# The data
....

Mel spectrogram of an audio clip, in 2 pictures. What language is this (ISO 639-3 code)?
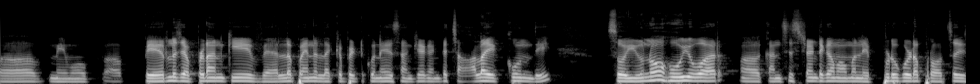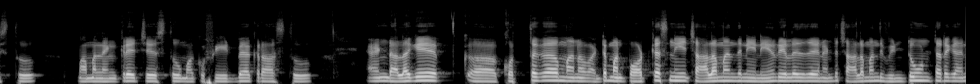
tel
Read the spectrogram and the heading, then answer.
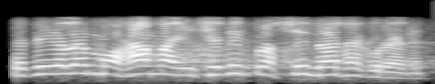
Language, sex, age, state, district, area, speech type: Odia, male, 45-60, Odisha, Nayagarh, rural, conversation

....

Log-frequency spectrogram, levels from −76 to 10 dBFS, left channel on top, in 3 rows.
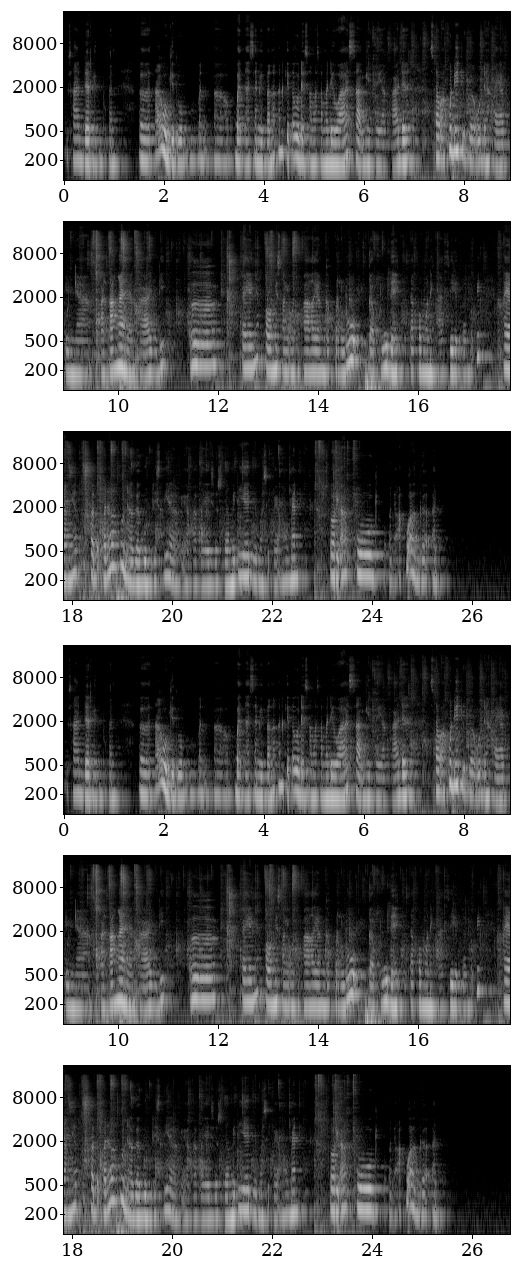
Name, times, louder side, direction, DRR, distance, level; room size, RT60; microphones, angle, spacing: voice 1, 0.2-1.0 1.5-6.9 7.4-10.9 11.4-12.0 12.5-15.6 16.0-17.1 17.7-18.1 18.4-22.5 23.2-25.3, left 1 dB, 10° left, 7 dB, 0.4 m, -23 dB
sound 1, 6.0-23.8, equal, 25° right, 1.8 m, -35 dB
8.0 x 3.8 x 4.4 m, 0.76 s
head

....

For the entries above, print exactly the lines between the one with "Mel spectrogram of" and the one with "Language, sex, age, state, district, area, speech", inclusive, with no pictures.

Mel spectrogram of an audio clip, in 2 pictures. What language is this (ISO 639-3 code)?
tel
Read the spectrogram and the heading, then answer.
Language, sex, age, state, district, area, speech type: Odia, male, 45-60, Odisha, Nayagarh, rural, conversation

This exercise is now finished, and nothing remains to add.